The prisoner crawled through the escape tunnel he'd found underneath the drain cover of his cell. It was a tight squeeze. "Ouch," he said as he bumped his head on the roof of the cramped crawlspace. "The roof is getting lower-" he said. "I hope I don't get stuck."

Example two:

"It feels like I've been crawling on my belly for hours," said Prince Rupert. It's only been half an hour since I found the drain cover in my cell was loose enough to pry up, he thought. The roof is getting lower, too. The rough-cut surface of the tunnel's roof had long since ripped jagged tears in the prince's tunic along his back and shoulders, and his leggings were likewise shredded from the rocky floor. Age-old grime caked his clothes now. Every movement made clouds of choking dust cloud the dank air of the cramped crawlspace. The former prisoner sneezed, almost gagging in the damp air. "There must be half a century's worth of mold, and who knows what else, growing down here," he whispered to himself. He could feel rivulets of slowly drying blood dripping off his back and knees onto the damp stone of the tunnel. Cobwebs and spiders lay in wait along every hard-won yard of the escape tunnel. "Ouch," he said as he bumped his head on the roof of the cramped crawlspace. "The roof is getting lower still-" he added. "I hope I don't get stuck." Despair and desperation brought a fearful quaver to his whispers. And the darkness went on forever, seemingly unending...

Now, Dear Reader, which example makes you want to keep reading?

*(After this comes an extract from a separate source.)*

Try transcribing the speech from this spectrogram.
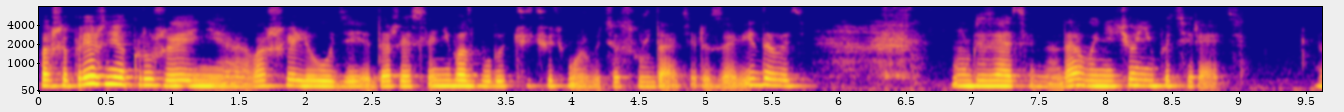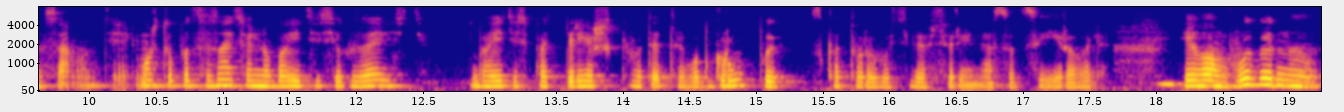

The more you give your reader, the better they will enjoy your work.

All right, it's about time I shut up and let y'all get to reading the eighth issue of Aphelion of 2018! Enjoy!

Dan


ON THE COVER

Title: VISTA's infrared view of the Orion Nebula

Photo Credit: SO/J. Emerson/VISTA